When they agree to sponsor the African politicians with huge sums of money, they demand in return that once such African leaders win the elections, they should sell off some of the state-owned institutions/assets to them for them to recover their expenses. This is the major reason why successive Ghana governments and others in Africa have been selling off all state-owned businesses to foreign companies under the guise of privatization.
The Awakened Ghanaian Youth and the Way Forward Many of the young ones who are currently angered by previous failed promises, have also made their voices heard, stressing on need for more jobs to be created. Anti-corruption campaigners are also stressing on the need for the youth to rise up and fight corruption at every level: the educational institutions, the oil and gas sector, the banking sector among others. Religious leaders have also waded into the debate, urging the people not only to fast and pray for peace and unity but also to help fight corruption and hold the government accountable to effectively managing the country’s oil revenue.
There are a few members of the Project Pan-Africa (PPA) who strongly suggest that, it is time for the people of Ghana and Africa in general to have a clause enshrined in their constitutions that will pave way for politicians to be held accountable and prosecuted for failing to deliver on their campaign promises to the people.

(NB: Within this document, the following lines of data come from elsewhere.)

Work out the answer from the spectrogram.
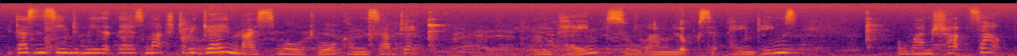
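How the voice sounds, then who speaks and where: A woman's voice: mid-range voice, animated, moderate pace, music in the background, close to an everyday voice. An actress playing a frank, slightly self-deprecating young woman painter in a 1980s radio drama. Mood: earnest. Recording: party crowd behind.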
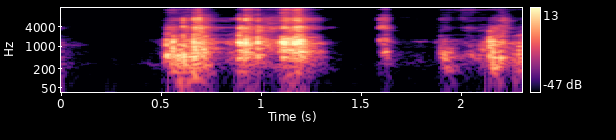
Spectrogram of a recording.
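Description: Plastic packaging crinkling and crackling as it is handled, starting about half a second in after a moment of silence, with a single click near the end.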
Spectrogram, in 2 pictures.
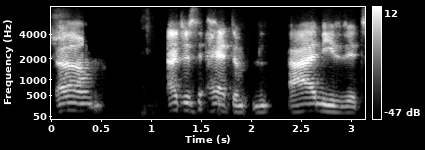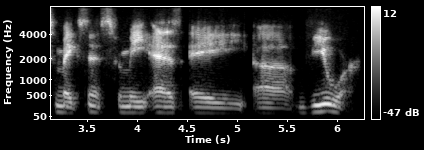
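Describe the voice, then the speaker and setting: Low, bright-voiced woman thinking aloud. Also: fairly even intonation, slow. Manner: informal, searching, thinking aloud. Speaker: actor at a table read. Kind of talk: casual group discussion. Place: indoors on a virtual meeting. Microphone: video call.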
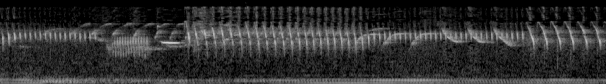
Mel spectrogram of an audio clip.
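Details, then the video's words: Canary song aimed at stirring stalled young canaries: rippling fast trills broken by short twittering phrases and slurred whistles, continuous and lively, with a low hum underneath. "kenari paud kenari macet langsung gacor"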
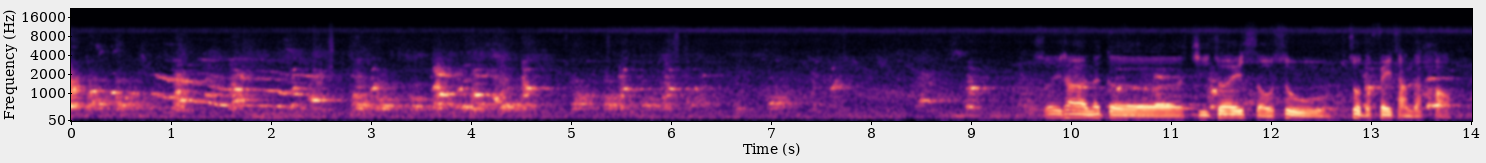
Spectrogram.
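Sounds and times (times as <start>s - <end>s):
dog whining: 0.1s - 4.6s.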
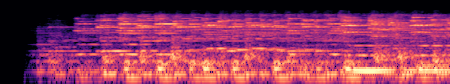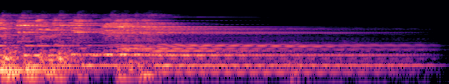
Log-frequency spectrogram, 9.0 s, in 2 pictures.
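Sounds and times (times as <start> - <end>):
rhythmic ringtone music: 0.3 - 7.4.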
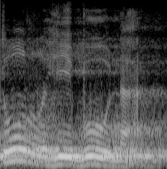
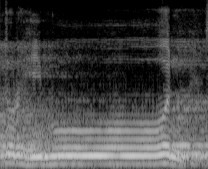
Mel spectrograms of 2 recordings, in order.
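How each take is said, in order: First: The word ends with a full -na syllable. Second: The word stops on a lengthened vowel before n. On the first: "kalau dibacanya wasol" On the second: "kalau mau wakaf juga"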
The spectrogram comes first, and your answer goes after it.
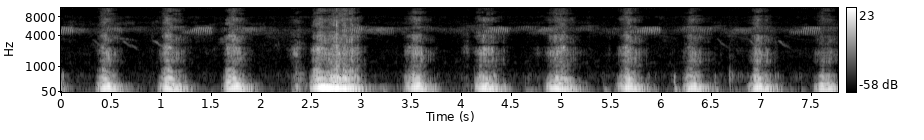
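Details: The Masungulo male lion in Kruger, 11 April 2025, roars strongly and deeply, then follows with a steady run of short, booming grunts.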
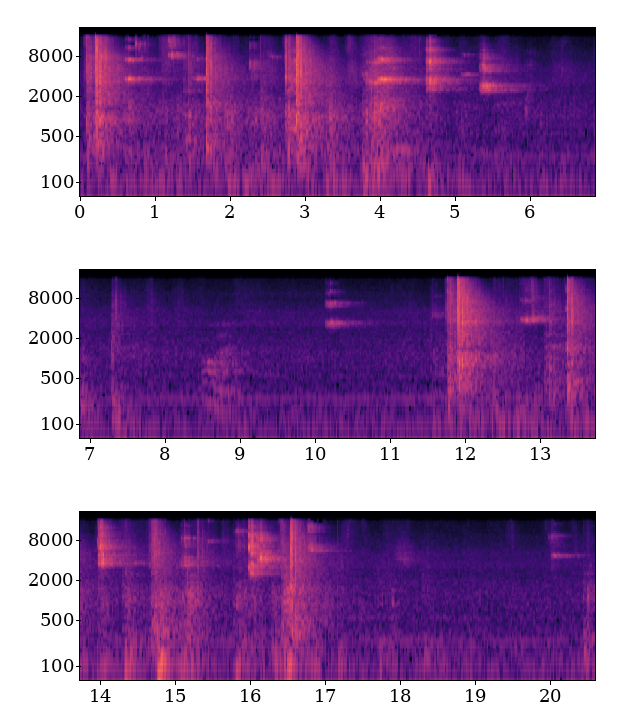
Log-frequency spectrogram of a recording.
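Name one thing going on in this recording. Shoes squeak on the wooden floor.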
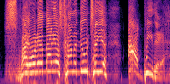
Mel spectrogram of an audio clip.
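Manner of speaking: high and fast shouted line; rapid, fervent shout; preaching shout. Real, not acted. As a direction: drive it home at full preaching force. Preaching climax.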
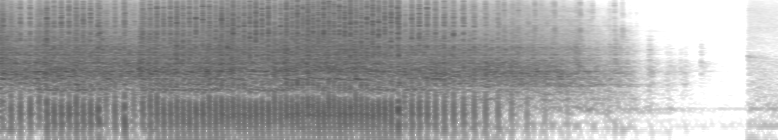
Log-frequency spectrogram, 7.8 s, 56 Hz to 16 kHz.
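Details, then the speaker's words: Generac GP5500 generator engine, previously seized then freed, run by the airbox: rapid hard uneven pulsing about four beats a second that fades and dies, exhaust puffing back out the carburetor with soot behind the air filter; suspected valve trouble from ground-down cam lobes. "didn't get any Flames that time but I did see a bunch of exhaust coming out of the carburetor and that is not normal that should not be happening so I would say we do have valve issues"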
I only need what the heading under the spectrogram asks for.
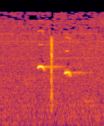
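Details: A female Chopi blackbird's call, said to excite male birds: a clear high whistle, a sharp dry chip, then a second slightly lower whistle, all within half a second, against a quiet background.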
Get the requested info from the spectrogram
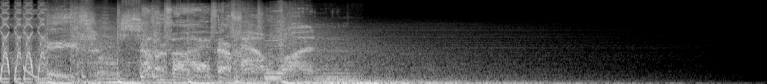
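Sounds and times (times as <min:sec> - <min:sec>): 
rapid fire jingle in F minor: 0:00.0 - 0:04.8.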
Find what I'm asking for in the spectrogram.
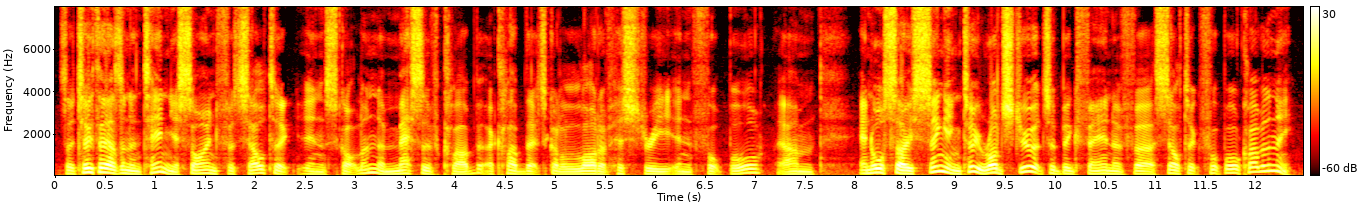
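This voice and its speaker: A man's voice: mid-range voice, expressive, normal speed, a little mellow, dry recording. A man hosting a conversational interview, putting questions to a guest. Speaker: interview host.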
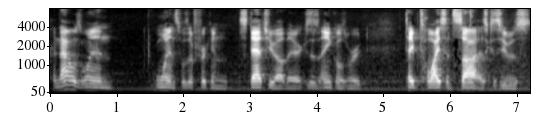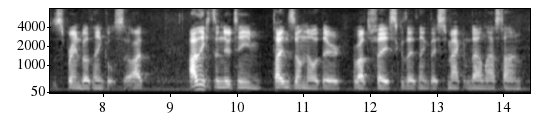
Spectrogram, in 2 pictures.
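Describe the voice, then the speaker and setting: A man's voice: low voice, steady tone, normal speed, fairly bright tone, a little hiss or hum. A young man chatting casually about sports as a fan and podcast guest.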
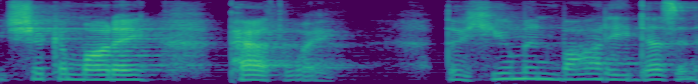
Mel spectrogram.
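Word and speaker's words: shikimate: Glyphosate's approved for human consumption because the main pathway that glyphosate interrupts is called the uh shikam mate is how I pronounce it. Sh h i k a t. Shikamate pathway.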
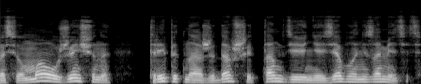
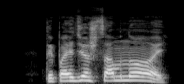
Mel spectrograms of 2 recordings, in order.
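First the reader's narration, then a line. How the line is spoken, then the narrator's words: Shouted. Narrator (Russian): крикнула Дафна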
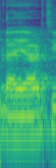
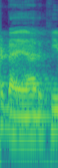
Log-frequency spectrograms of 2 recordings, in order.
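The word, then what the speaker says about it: diarchy: डायरची भी बोलते हैं इसको या डायरकी भी बोलते हैं, what ever pronunciation you like आप बोल सकते हैं।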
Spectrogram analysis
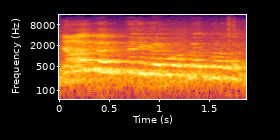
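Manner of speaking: mock wail of a homesick kid; wailing little boy. Crying child refusing to stop.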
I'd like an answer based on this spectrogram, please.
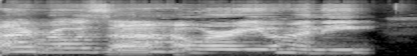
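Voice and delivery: very high under-the-weather voice. Greeting someone by name while a little under the weather, sick voice. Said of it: "I'm a little under the weather".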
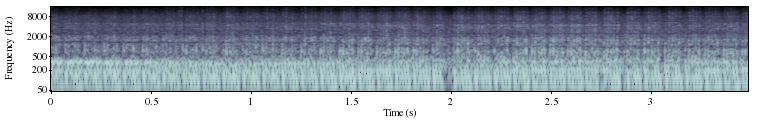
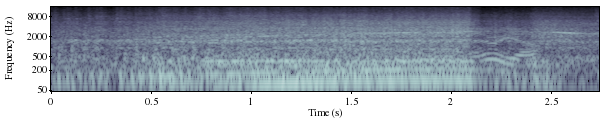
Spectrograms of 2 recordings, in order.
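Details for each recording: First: MK4 Toyota Supra with big 272 cams, now running on all six cylinders after an earlier five-cylinder startup: deep, loud, even burble with slight cam lope; healthy idle. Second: Turbo inline-six with big 272 cams, on its first startup after new parts for dyno tuning. A lumpy, uneven pulse under the revving note: misfire, seemingly on only five cylinders.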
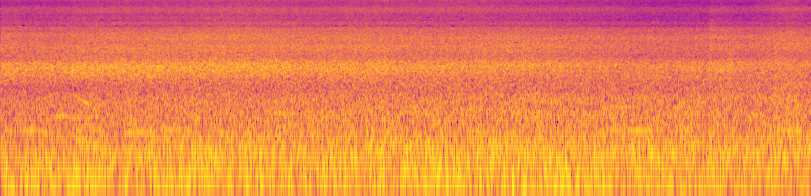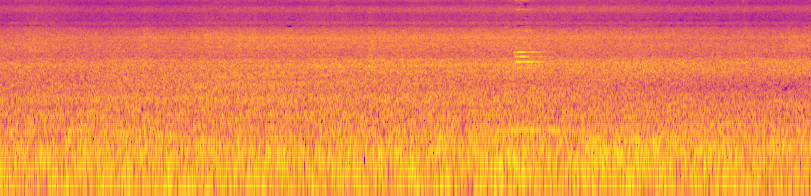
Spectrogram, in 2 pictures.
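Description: Sea waves at a beach in Urbiztondo, San Juan, La Union, form a steady, broad wash of surf mixed with wind noise, continuous and fairly loud, with no clear speech.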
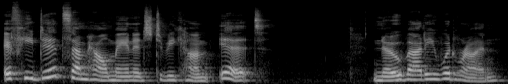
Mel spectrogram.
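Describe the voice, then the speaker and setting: A woman reading a children's story aloud with expressive, measured, dramatic narration. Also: mid-range voice.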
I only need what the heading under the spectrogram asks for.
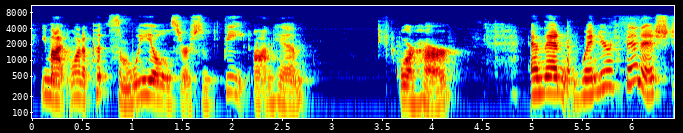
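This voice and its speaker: A woman's voice: medium pitch, a bit bright, muffled recording. A woman art teacher talking children through a craft step by step in a chatty, encouraging, casual way. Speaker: art teacher giving a demonstration.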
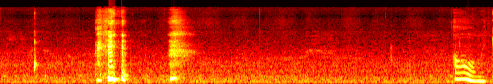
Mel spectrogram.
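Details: Infant's first hiccups: a few abrupt, sharp hiccup sounds with a quiet room between them, then a brief falling baby vocalization.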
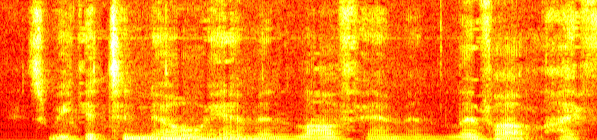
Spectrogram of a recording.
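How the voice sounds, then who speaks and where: This man has a very deep, low pitch and a dark, mellow, somewhat breathy tone, talking at a moderate pace. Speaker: pastor. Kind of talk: sermon. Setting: radio broadcast.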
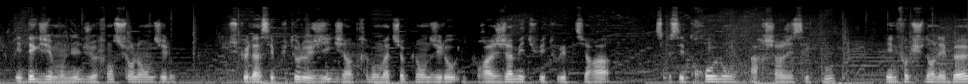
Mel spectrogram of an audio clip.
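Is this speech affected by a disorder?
No.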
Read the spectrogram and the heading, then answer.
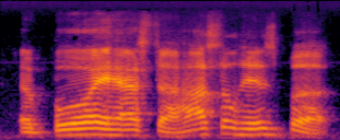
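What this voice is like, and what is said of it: Truman Capote impression. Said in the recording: “pretty good Capote imitation”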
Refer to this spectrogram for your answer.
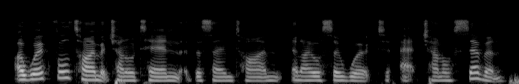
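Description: With an Australian accent, a woman speaks at a moderate pace in a medium pitch. Her intonation is lively. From Australia, South Australia. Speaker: video production coach. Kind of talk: webinar presentation. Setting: live online webinar.

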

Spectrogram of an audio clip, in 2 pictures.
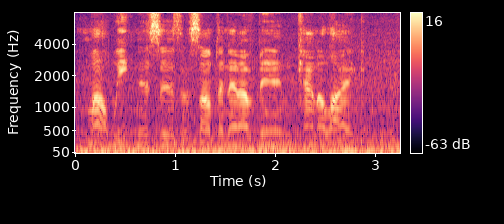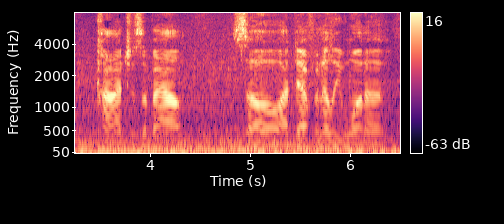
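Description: A man speaks at a moderate pace while loud background noise fills the clip. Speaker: vlogger. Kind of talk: casual vlog chat. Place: car.

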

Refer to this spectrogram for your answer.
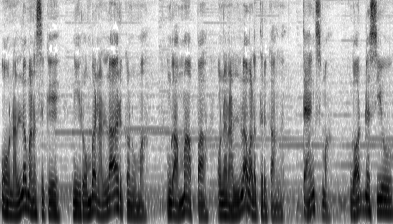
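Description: Over clear music in the background, a man speaks at a fairly low pitch with ordinary pitch variation and very even loudness. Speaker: actor in a church skit. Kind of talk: acted dramatic dialogue. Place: stage.

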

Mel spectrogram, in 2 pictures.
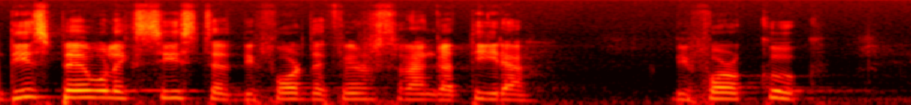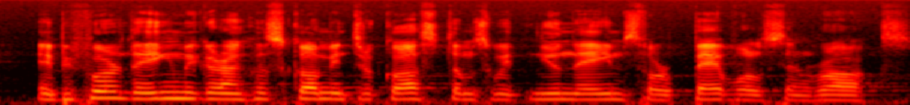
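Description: A man with a Spanish accent speaks at a moderate pace and a high pitch. His tone is dark and mellow, and his intonation fairly even. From Honduras. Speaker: poet and university lecturer. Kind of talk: poem reading, solemn and measured, to concert audience.

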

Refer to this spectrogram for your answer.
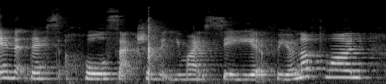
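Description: The room echo is audible. Light background noise sits underneath. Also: woman. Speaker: lifestyle vlogger. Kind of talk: sponsor read in casual vlog chat. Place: home room.

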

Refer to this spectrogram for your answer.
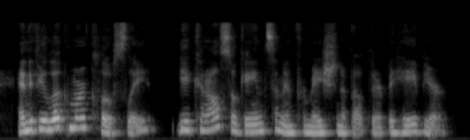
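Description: A woman with a Canadian accent speaks at a moderate pace against a quiet background. Her pitch is very deep and low, with very wide swings. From Toronto, Canada. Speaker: environmental educator. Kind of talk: online workshop presentation. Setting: video call webinar. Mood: warm, enthusiastic. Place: home room.

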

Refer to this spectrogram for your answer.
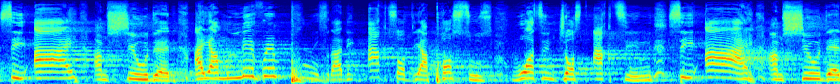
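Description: At a very slow pace, a man talks with lively intonation. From Nigeria. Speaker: spoken word poet. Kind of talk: spoken word poetry performance at church service. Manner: declamatory, emphatic. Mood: fervent, triumphant faith. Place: church. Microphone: handheld.

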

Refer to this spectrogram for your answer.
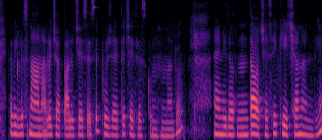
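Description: This woman's voice has a fairly low pitch and a dark, mellow tone. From Guntur district, Andhra Pradesh, India. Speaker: vlogger. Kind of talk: home tour vlog. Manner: casual, conversational.

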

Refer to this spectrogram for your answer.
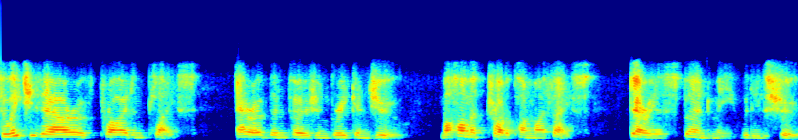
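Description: The speech moves at a fairly slow pace with fairly even intonation. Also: man, big swings in loudness, quiet background. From Australia. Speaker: journalist. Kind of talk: poetry reading. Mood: solemn, commemorative. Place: home room. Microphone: webcam.

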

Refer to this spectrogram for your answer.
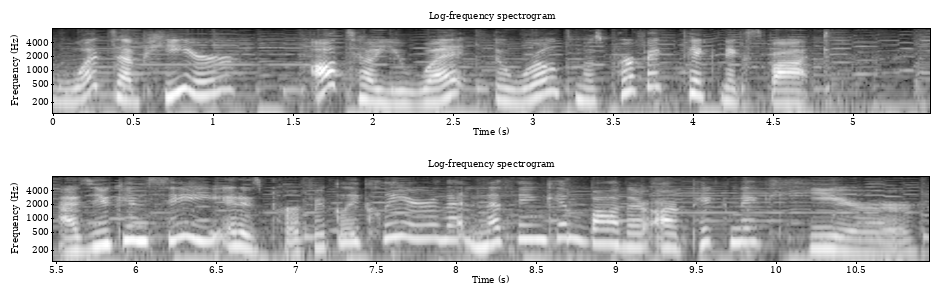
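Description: A woman's put-on character voice, high-pitched and fairly bright, with big pitch swings, a slow pace and faint music in the background.

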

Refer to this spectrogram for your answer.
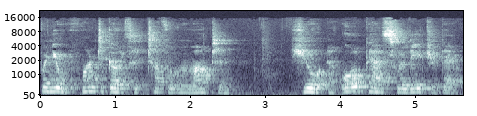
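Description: A woman talks at a fairly low pitch and a fairly slow pace. Audible room echo and light background noise surround her voice. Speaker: yoga teacher. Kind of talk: interview answer. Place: hall.

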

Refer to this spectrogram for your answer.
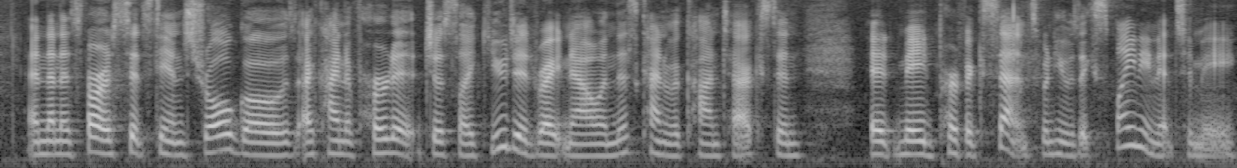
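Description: A woman speaks at a fairly quick pace. Her pitch shows ordinary variation. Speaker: interview guest. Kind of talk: interview. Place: studio.

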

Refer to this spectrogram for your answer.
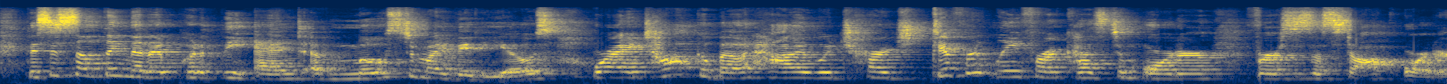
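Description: A woman talks at a fairly quick pace in a high pitch. Audible room echo surrounds her voice. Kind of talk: tutorial advice talk. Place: home room.

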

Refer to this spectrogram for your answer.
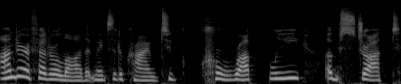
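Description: Intonation rises and falls in a lively way as she talks. This woman is heard against a quiet background. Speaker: show host. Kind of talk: political commentary. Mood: skeptical, argumentative. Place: studio. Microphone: studio mic.

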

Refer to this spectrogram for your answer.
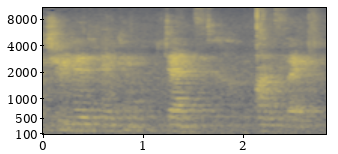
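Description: A woman's voice comes through loud background noise and audible room echo. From Canada. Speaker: PhD student. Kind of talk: conference presentation. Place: hall.

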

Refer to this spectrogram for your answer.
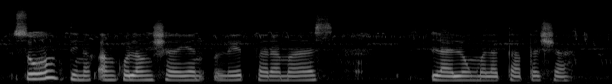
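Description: Over noticeable background noise, a woman speaks very slowly at a medium pitch with fairly even intonation. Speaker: cooking vlogger. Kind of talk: tutorial.

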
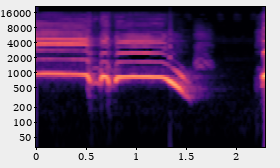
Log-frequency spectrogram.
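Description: A man's high falsetto 'ooooh' cry of fright, held long, broken briefly about half a second in, then sliding down in pitch as it ends.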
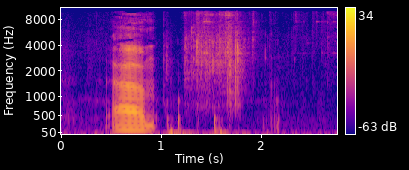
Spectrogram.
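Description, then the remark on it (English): A short voiced sound is followed by a brief jingle of keys, a bright metallic rattle lasting under a second before fading to quiet. “Well, I need my keys and wallet to go out.”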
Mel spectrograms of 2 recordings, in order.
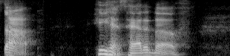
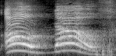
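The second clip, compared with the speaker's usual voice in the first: much higher and louder cry of disbelief; real gleeful oh no; real delighted shock; 13 semitones higher, 8 dB louder than usual. Real, not acted. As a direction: burst out scandalized. Reacting to the recap's best line.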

This suggestion has been hailed by many in the country as a perfect suggestion that must be taken serious by the Ghana’s constitutional authority and the rest of Africa as well.
Concerned Citizens To Boycott the 2012 Elections? Over the years, many political leaders in Ghana have promised to effectively invest in the youth and to ensure effective job creation as a means to calm the high rate of unemployment that has forced many of the young ones to engage in all sorts of crimes and social vices (armed robbery, prostitution, drugs, etc), as a means of survival. Unfortunately, though the lives of the politicians continue to improve with fat salaries, luxurious accommodation, expensive cars, “ex-gratia” among other benefits, the conditions of the ordinary voter who took the politicians on trust and voted in their favour, have not improved. The youth are therefore becoming tired of the repeated failed promises of the politicians. Some are therefore calling on the entire country to boycott the elections altogether. Though this call may not lead to the complete boycott of the elections, it is however expected that, such a move will help put pressure on the politicians to understand that the people are gradually waking up and sooner or later, they can no longer be taken for granted.
Honourable Saka The writer is the project coordinator for the Project Pan-Africa (PPA), a Pan-African youth organization established to stimulate a mental revolution across Africa, challenging the youth to take Africa’s destiny into their own hands. The PPA is also determined to provide the biggest platform that will give exposure to Africa’s hidden but exceptional talents to the outside world. Visit us at www.projectpanafrica.org. and email him at: email@example.com PPA is sponsored by ITech Plus